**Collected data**
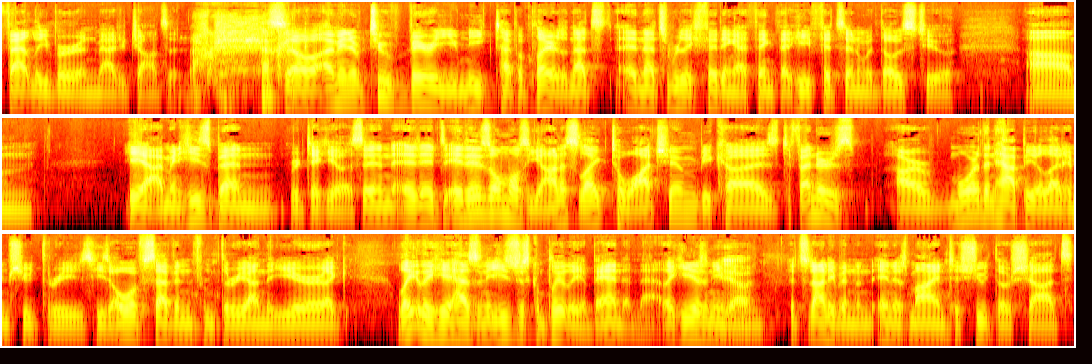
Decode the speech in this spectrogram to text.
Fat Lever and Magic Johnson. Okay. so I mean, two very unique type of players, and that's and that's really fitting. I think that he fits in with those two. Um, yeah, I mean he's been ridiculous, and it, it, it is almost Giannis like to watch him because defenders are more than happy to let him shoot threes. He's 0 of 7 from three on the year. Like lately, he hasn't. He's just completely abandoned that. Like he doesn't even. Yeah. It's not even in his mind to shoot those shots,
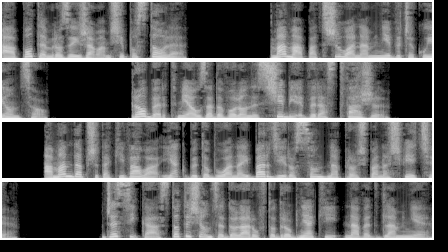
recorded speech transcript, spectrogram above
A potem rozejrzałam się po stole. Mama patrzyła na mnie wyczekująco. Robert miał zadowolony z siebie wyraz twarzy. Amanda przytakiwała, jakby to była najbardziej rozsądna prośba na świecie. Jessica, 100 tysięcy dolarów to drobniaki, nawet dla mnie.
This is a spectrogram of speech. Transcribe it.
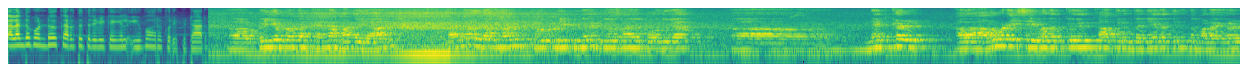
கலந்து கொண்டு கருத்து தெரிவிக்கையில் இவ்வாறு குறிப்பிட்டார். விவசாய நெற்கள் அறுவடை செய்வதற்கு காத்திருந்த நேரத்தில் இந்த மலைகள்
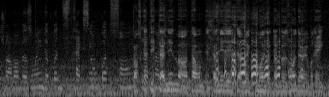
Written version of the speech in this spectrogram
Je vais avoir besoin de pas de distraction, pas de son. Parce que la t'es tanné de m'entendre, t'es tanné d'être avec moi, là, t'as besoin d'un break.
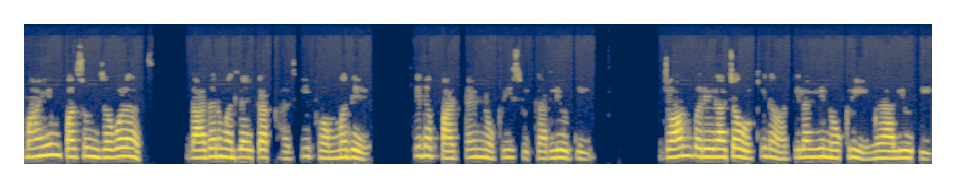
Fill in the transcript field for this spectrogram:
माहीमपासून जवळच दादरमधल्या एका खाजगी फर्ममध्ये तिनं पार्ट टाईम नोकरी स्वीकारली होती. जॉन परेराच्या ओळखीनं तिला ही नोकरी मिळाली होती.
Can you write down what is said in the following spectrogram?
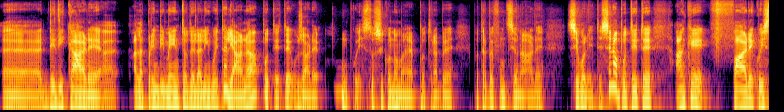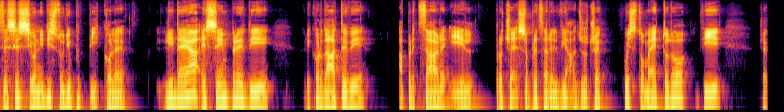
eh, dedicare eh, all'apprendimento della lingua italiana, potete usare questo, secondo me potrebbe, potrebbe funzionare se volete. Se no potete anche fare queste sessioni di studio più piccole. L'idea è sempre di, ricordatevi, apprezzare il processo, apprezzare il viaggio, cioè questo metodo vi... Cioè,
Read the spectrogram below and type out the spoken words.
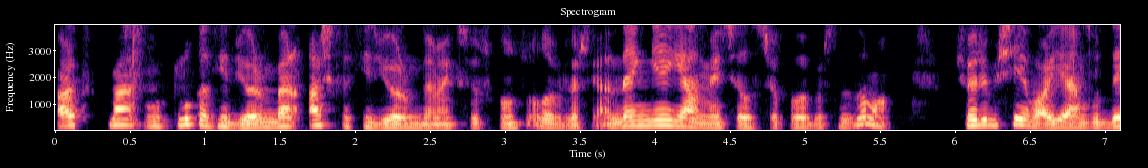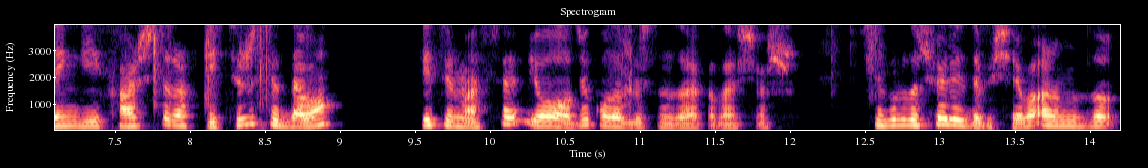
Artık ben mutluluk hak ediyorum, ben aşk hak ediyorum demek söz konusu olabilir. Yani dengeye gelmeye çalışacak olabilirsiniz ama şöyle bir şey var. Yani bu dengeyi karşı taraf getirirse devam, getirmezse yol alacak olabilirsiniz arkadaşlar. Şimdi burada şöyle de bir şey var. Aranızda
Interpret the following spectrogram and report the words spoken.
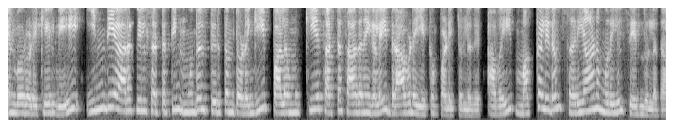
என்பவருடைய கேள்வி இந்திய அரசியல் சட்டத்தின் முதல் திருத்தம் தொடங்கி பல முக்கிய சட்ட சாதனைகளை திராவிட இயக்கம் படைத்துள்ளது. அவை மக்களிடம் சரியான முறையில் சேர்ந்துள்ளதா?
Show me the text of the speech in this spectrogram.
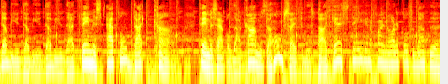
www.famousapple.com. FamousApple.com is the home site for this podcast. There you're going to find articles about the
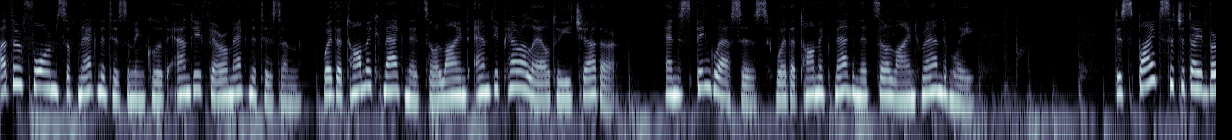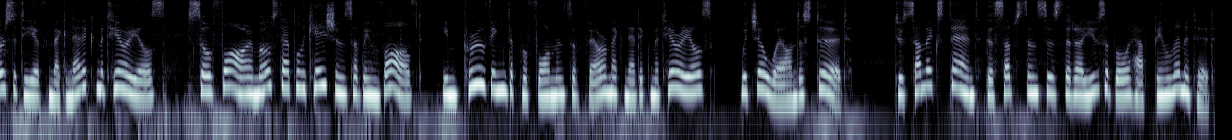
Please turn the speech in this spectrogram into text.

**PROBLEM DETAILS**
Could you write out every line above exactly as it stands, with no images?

**RESULT OF THIS EXERCISE**
Decode the speech in this spectrogram to text.
Fat Lever and Magic Johnson. Okay. so I mean, two very unique type of players, and that's and that's really fitting. I think that he fits in with those two. Um, yeah, I mean he's been ridiculous, and it, it, it is almost Giannis like to watch him because defenders are more than happy to let him shoot threes. He's 0 of 7 from three on the year. Like lately, he hasn't. He's just completely abandoned that. Like he doesn't even. Yeah. It's not even in his mind to shoot those shots,
recorded speech transcript, spectrogram above
A potem rozejrzałam się po stole. Mama patrzyła na mnie wyczekująco. Robert miał zadowolony z siebie wyraz twarzy. Amanda przytakiwała, jakby to była najbardziej rozsądna prośba na świecie. Jessica, 100 tysięcy dolarów to drobniaki, nawet dla mnie.
This is a spectrogram of speech. Transcribe it.
கலந்து கொண்டு கருத்து தெரிவிக்கையில் இவ்வாறு குறிப்பிட்டார். விவசாய நெற்கள் அறுவடை செய்வதற்கு காத்திருந்த நேரத்தில் இந்த மலைகள்
Written version of the speech in this spectrogram
Je vais avoir besoin de pas de distraction, pas de son. Parce que la t'es tanné de m'entendre, t'es tanné d'être avec moi, là, t'as besoin d'un break.
Fill in the transcript field for this spectrogram:
माहीमपासून जवळच दादरमधल्या एका खाजगी फर्ममध्ये तिनं पार्ट टाईम नोकरी स्वीकारली होती. जॉन परेराच्या ओळखीनं तिला ही नोकरी मिळाली होती.
Can you write down what is said in the following spectrogram?
eh, dedicare eh, all'apprendimento della lingua italiana, potete usare questo, secondo me potrebbe, potrebbe funzionare se volete. Se no potete anche fare queste sessioni di studio più piccole. L'idea è sempre di, ricordatevi, apprezzare il processo, apprezzare il viaggio, cioè questo metodo vi... Cioè,
Read the spectrogram below and type out the spoken words.
Artık ben mutluluk hak ediyorum, ben aşk hak ediyorum demek söz konusu olabilir. Yani dengeye gelmeye çalışacak olabilirsiniz ama şöyle bir şey var. Yani bu dengeyi karşı taraf getirirse devam, getirmezse yol alacak olabilirsiniz arkadaşlar. Şimdi burada şöyle de bir şey var. Aranızda
Interpret the following spectrogram and report the words spoken.
என்பவருடைய கேள்வி இந்திய அரசியல் சட்டத்தின் முதல் திருத்தம் தொடங்கி பல முக்கிய சட்ட சாதனைகளை திராவிட இயக்கம் படைத்துள்ளது. அவை மக்களிடம் சரியான முறையில் சேர்ந்துள்ளதா?
Show me the text of the speech in this spectrogram.
www.famousapple.com. FamousApple.com is the home site for this podcast. There you're going to find articles about the
Please turn the speech in this spectrogram into text.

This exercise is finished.